The Road To Democracy: Peace or Violence In Lebanon?
|Saturday, June 13,2009 03:47|
While President Obama and Syrian President Bashar al-Assad have praised the success of Lebanon’s elections in creating national consensus, the Daily Star reports on the sense of national agreement among Lebanese leaders. Michel Aoun, whose March 8 coalition lost the election commented that, “[b]efore the elections, we had the support of 70 percent of Christians at a time when we had nothing in the government. Now we have 27 deputies.”

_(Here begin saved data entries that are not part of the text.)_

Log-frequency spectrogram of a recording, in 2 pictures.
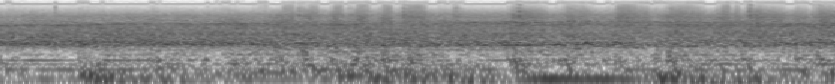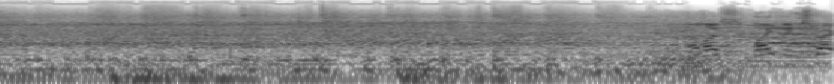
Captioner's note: cheers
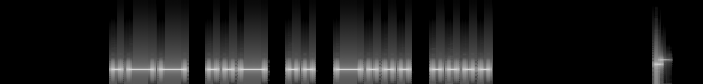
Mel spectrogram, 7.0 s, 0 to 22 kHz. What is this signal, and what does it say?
Morse code, heard as a keyed tone, about 15 wpm, 700 Hz. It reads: WUIBH
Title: Five Challenging Letter-Number Combinations 15wpm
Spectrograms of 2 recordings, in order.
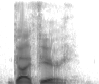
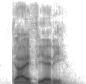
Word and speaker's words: Fieri: Imagine it's spelled F-I-E-D-I. Fieri. – Oh, like a D. I was thinking T. – It's called an alveolar trill, and it's kind of a fancy name for rolling your R's.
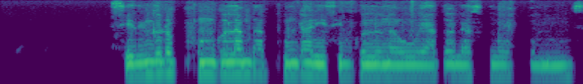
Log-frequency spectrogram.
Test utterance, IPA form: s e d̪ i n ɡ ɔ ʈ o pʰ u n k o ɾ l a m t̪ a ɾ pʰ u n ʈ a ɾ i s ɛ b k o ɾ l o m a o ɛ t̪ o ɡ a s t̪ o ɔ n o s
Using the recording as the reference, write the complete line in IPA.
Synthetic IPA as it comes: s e d̪ i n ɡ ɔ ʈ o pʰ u n k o ɾ l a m t̪ a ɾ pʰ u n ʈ a ɾ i s i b k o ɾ l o n a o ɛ t̪ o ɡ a s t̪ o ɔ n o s

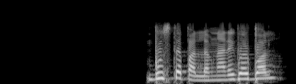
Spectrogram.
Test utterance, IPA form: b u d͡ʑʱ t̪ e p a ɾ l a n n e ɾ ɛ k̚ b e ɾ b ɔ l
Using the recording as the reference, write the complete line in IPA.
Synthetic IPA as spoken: b u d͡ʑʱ t̪ e p a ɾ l a m n a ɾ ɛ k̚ b a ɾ b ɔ l

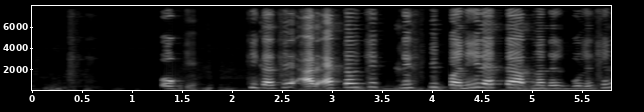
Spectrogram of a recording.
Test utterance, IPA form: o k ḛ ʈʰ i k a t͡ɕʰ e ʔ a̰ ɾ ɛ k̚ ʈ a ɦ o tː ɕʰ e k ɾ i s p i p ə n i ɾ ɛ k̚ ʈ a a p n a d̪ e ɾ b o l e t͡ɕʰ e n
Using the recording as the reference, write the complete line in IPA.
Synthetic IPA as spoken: o k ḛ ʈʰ i k a t͡ɕʰ e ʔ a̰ ɾ ɛ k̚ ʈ a ɦ o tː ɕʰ e k ɾ i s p i p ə n i ɾ ɛ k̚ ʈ a a p n a d̪ e ɾ b o l e t͡ɕʰ e n

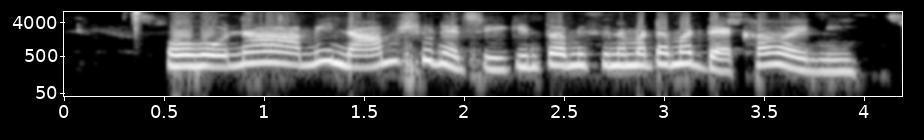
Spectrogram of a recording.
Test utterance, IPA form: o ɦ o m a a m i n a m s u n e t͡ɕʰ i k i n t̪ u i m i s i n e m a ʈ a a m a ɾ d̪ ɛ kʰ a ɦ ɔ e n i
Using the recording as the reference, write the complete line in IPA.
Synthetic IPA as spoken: o ɦ o n a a m i n a m ʃ u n e t͡ɕʰ i k i n t̪ u a m i s i n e m a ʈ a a m a ɾ d̪ ɛ kʰ a ɦ ɔ e n i

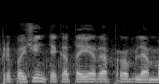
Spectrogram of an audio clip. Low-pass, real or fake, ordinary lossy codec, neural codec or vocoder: 7.2 kHz; fake; MP3, 32 kbps; codec, 16 kHz, 4.8 kbps, FACodec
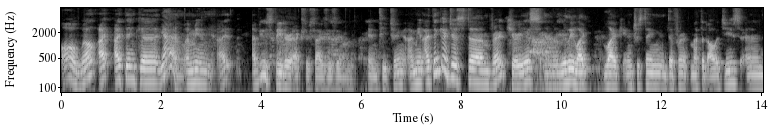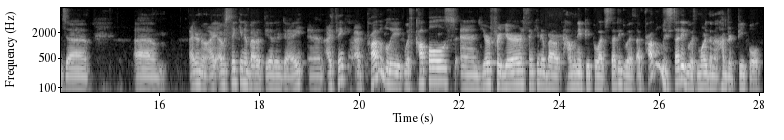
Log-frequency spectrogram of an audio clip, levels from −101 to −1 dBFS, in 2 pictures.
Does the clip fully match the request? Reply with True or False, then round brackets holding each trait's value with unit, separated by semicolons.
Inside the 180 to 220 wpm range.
False (165 wpm)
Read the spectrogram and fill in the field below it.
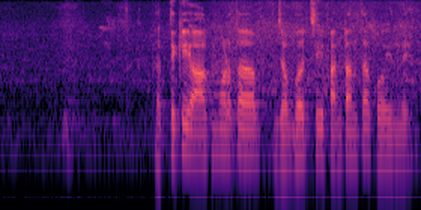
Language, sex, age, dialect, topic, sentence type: Telugu, male, 36-40, Utterandhra, agriculture, statement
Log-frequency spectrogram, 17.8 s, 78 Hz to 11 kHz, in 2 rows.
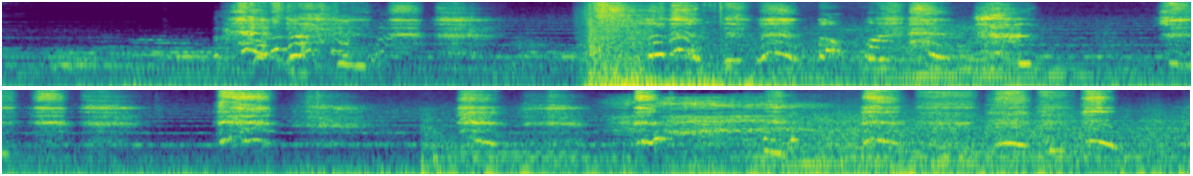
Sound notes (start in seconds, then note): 1.6 laughter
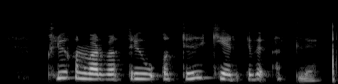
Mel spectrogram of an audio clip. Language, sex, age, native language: Icelandic, female, 13, Icelandic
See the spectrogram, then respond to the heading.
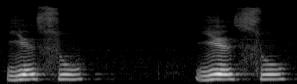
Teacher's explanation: This is a flat mark which is the first tone in Chinese. So we'll use the highest pitch like high pitch and flat.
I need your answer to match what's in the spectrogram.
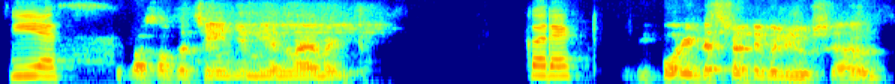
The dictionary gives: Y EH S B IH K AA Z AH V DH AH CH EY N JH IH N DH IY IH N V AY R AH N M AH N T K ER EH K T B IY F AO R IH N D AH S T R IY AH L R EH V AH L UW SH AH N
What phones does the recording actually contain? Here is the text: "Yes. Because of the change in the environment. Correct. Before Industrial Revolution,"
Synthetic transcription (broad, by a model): Y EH S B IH K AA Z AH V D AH CH EY N JH IH N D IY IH N V AY AH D M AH N T K ER EH K T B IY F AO R IH N D AH S T R IY AH L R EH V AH L UW SH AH N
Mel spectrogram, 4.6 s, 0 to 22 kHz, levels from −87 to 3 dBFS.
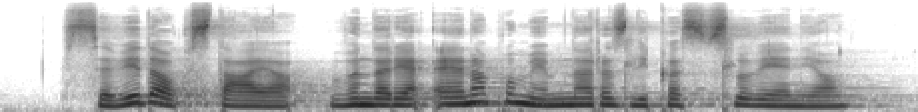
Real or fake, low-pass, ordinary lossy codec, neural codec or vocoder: real; 19.8 kHz; none; none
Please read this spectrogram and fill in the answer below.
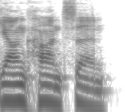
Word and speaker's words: Yang Hansen: So it's Yang Hansen. I think it's like Young Hansen.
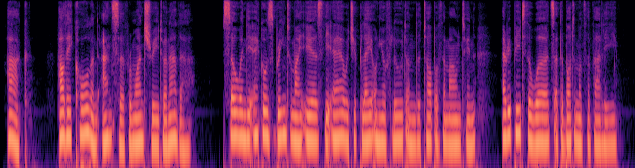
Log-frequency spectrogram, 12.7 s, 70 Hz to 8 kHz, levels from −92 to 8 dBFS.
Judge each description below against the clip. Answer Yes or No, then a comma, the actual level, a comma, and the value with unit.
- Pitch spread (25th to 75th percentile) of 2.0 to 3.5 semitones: Yes, narrow, 2.4 semitones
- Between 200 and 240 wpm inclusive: Yes, fast, 205 wpm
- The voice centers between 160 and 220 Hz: No, medium, 145 Hz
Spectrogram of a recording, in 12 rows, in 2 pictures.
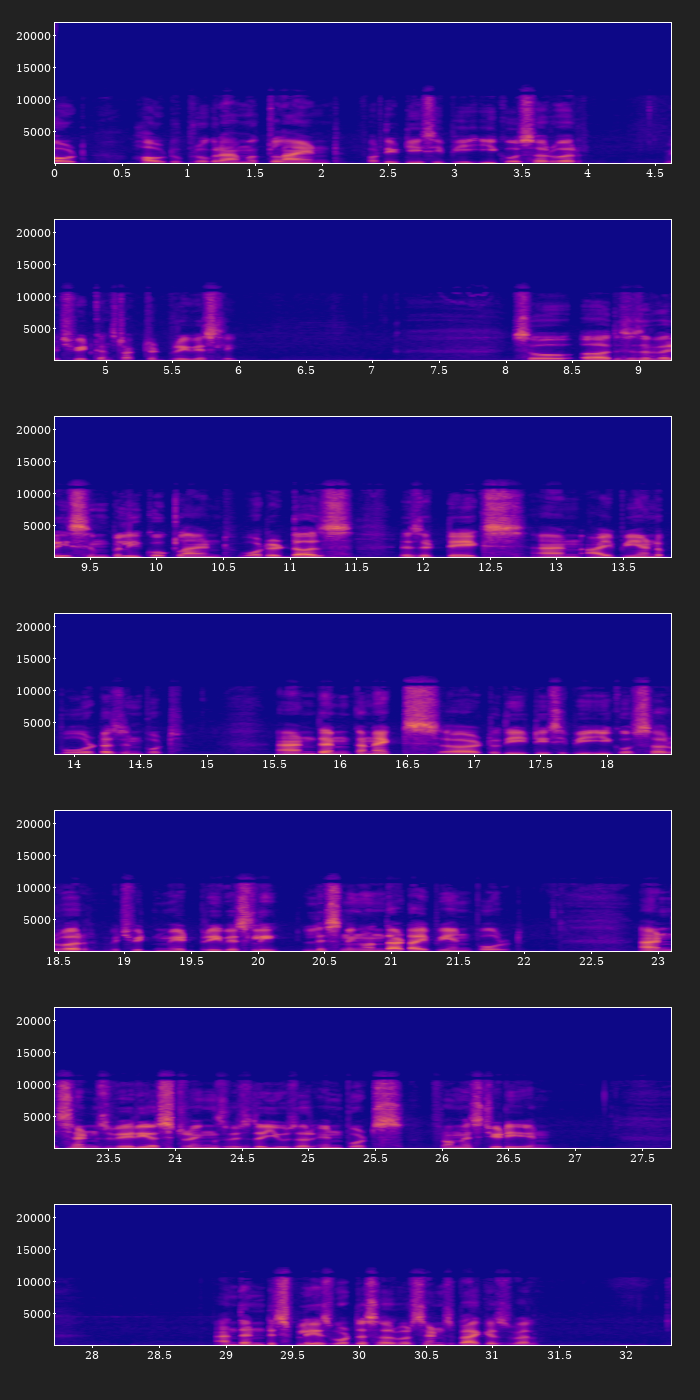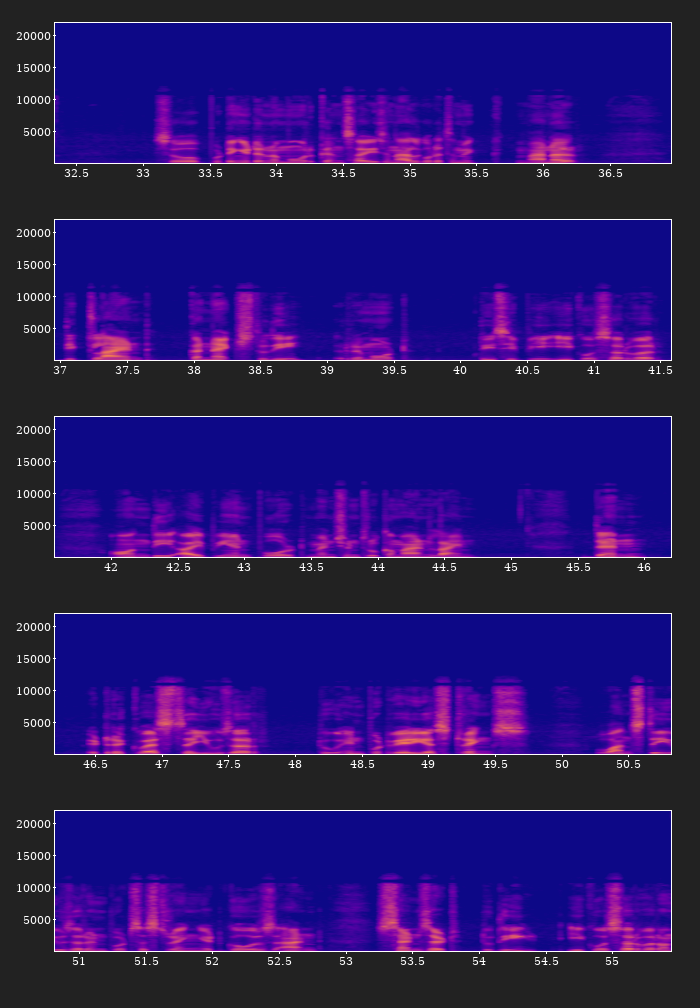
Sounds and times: Speech: 0.0 - 4.0, 4.6 - 6.0, 8.1 - 14.9, 15.5 - 22.0, 22.9 - 26.9, 28.9 - 31.4, 33.1 - 36.4, 37.0 - 44.8, 45.6 - 55.4.

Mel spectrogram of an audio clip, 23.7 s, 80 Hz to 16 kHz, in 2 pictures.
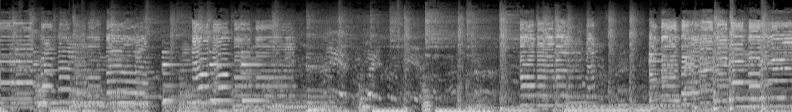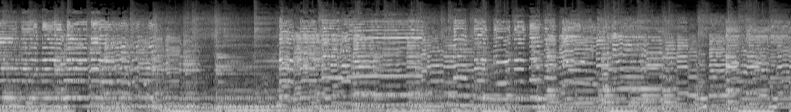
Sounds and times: Jazz: 0.0 - 23.7
Harmonica: 16.0 - 23.7.

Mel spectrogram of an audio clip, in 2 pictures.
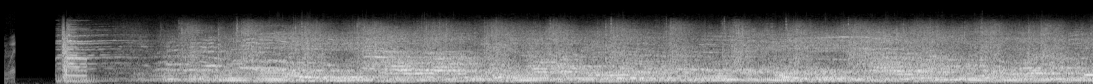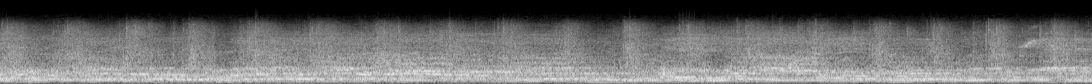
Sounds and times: Music: 0.6 - 21.8.

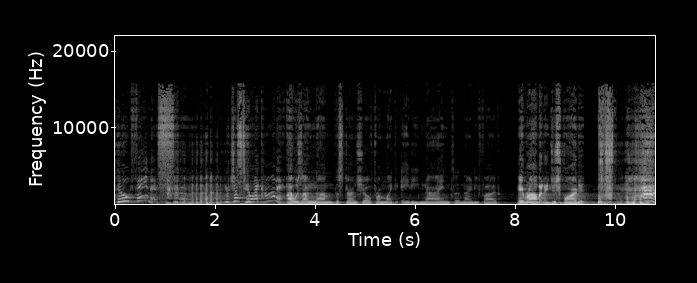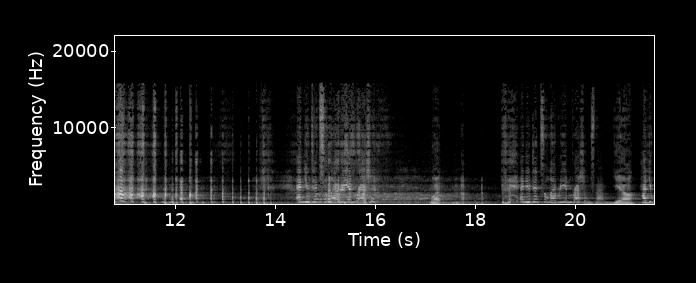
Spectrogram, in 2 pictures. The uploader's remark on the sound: Live from FanExpo Denver. At their very first LIVE podcast recording. Our live audience. We welcomed our audience to create voices for original characters fans of the show submitted!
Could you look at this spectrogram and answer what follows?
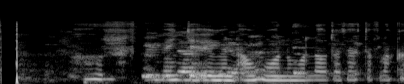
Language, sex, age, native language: Icelandic, female, 13, Icelandic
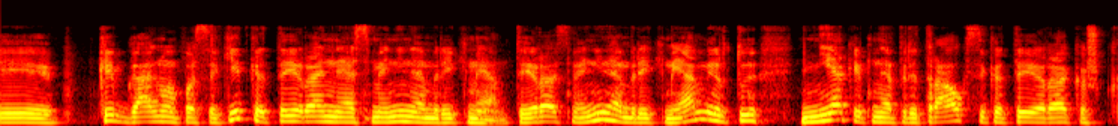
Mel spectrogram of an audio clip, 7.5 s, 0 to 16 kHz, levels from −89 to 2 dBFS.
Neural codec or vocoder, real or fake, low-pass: none; real; 7.2 kHz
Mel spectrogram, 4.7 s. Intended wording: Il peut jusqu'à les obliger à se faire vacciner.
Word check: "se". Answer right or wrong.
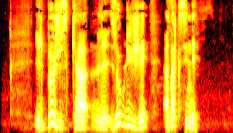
wrong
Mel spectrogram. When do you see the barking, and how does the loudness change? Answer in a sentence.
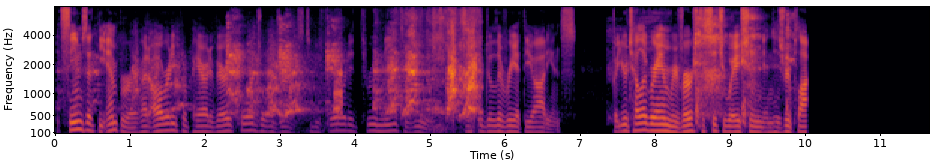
You can hear the barking from 0.0 to 5.7 s, getting louder.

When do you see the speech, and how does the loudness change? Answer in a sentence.
You can hear the speech from 0.0 to 10.1 s, getting quieter then louder.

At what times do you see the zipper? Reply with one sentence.
You can't hear the zipper here.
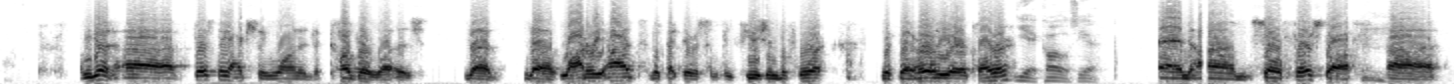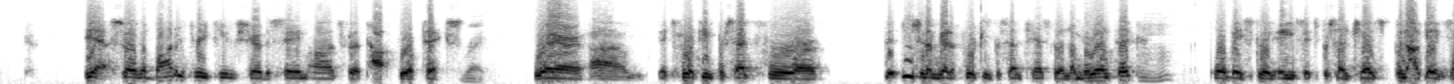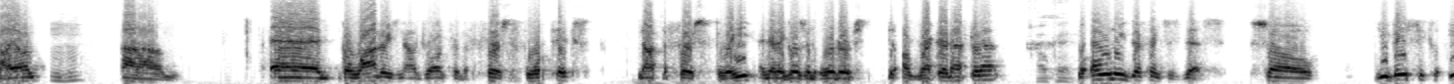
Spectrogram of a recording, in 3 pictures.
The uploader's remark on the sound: take live phone calls from fans around the world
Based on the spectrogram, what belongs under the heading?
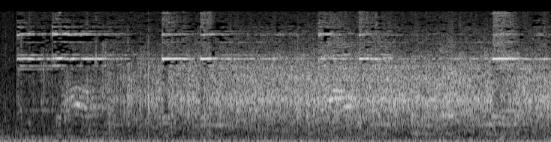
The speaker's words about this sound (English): So be sure to listen. Next week, same time, same station, for the sound of the crier's bell.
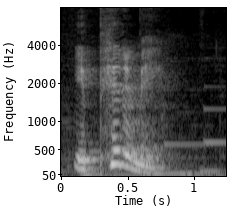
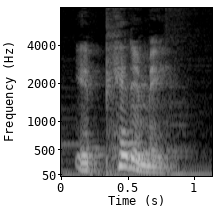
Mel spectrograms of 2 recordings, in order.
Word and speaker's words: epitome: Epitome, a person or thing that is a perfect example of a particular quality or type, epitome, not epitome.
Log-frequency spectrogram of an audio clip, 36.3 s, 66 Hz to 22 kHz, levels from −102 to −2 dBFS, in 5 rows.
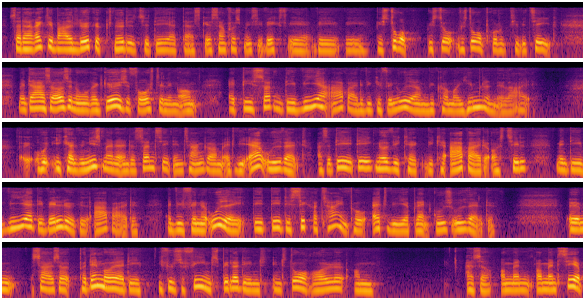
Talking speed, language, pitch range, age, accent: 195 wpm, Danish, 150-180 Hz, 60-79, native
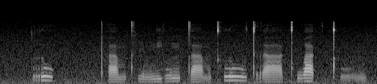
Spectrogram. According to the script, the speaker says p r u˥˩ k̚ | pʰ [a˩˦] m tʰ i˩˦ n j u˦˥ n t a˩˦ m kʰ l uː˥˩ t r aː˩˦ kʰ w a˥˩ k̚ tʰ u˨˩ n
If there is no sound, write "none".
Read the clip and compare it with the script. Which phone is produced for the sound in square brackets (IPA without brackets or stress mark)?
a˩˦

This enthusiasm is dampened slightly by pessimism resulting from data revealing that March 8 won the popular vote. Suggesting that violence is imminent, Tony Badran’s article at Forbes.com argues a political crisis is looms, since Hezbollah can easily take up arms if displeased with the concessions offered to it by the new government. Furthermore, Lebanon’s shaky peace is vulnerable to Syrian and Iranian interests. Despite the elections being hailed as a victory for the West by the New York Times and the Economist, Badran notes that Syria and Iran may attempt to influence the composition of Lebanon’s new cabinet and that they have a track record of taking Lebanon hostage as part of dialogue with the West.